=== Available records ===

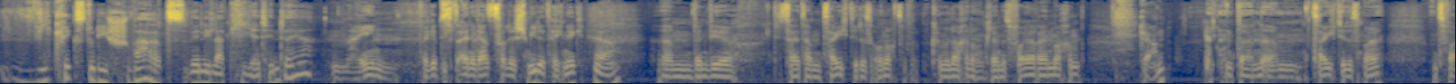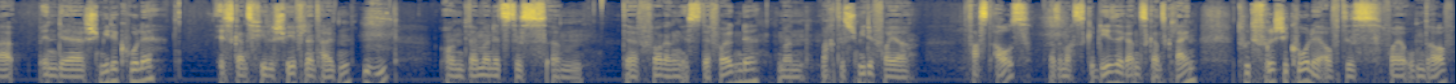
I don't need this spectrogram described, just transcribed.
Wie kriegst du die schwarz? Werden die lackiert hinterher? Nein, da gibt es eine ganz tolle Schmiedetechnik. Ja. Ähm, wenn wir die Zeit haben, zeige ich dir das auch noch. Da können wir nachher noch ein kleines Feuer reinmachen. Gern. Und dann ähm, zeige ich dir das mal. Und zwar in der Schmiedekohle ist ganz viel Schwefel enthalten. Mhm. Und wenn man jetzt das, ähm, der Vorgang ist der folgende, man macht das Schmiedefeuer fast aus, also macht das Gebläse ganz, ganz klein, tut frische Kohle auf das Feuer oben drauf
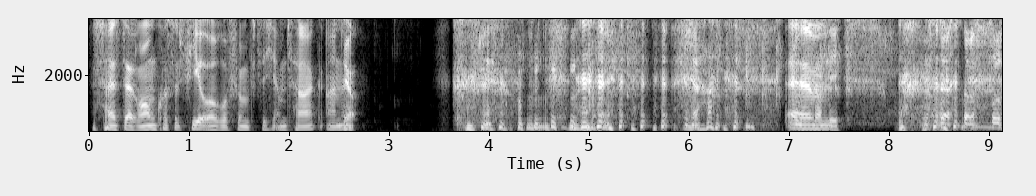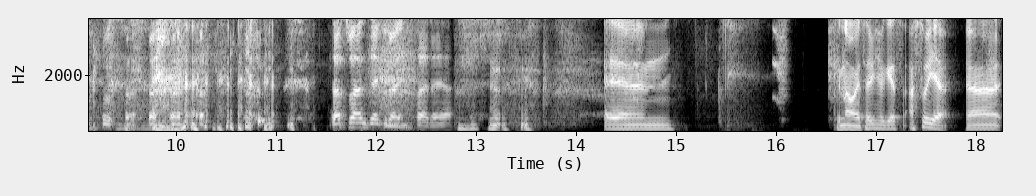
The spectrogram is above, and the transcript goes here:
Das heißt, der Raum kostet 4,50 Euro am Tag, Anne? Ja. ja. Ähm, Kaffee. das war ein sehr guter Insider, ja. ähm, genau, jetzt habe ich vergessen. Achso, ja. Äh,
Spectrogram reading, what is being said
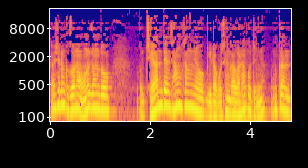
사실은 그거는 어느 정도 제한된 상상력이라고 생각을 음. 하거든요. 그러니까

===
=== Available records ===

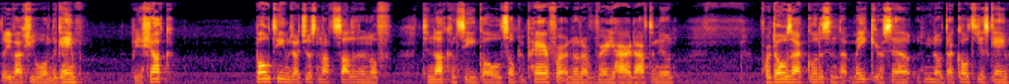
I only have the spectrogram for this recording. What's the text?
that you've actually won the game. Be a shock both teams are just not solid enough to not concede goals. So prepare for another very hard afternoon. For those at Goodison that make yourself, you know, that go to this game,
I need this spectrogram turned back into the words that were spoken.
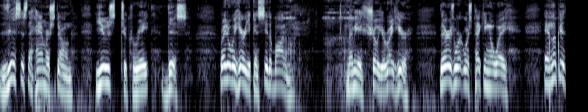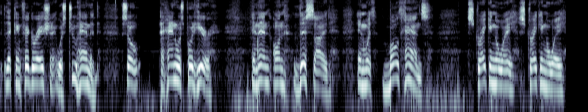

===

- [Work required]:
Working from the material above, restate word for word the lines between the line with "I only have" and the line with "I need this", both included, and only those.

- [Response area]:
I only have the spectrogram for this recording. What's the text?
that you've actually won the game. Be a shock both teams are just not solid enough to not concede goals. So prepare for another very hard afternoon. For those at Goodison that make yourself, you know, that go to this game,
I need this spectrogram turned back into the words that were spoken.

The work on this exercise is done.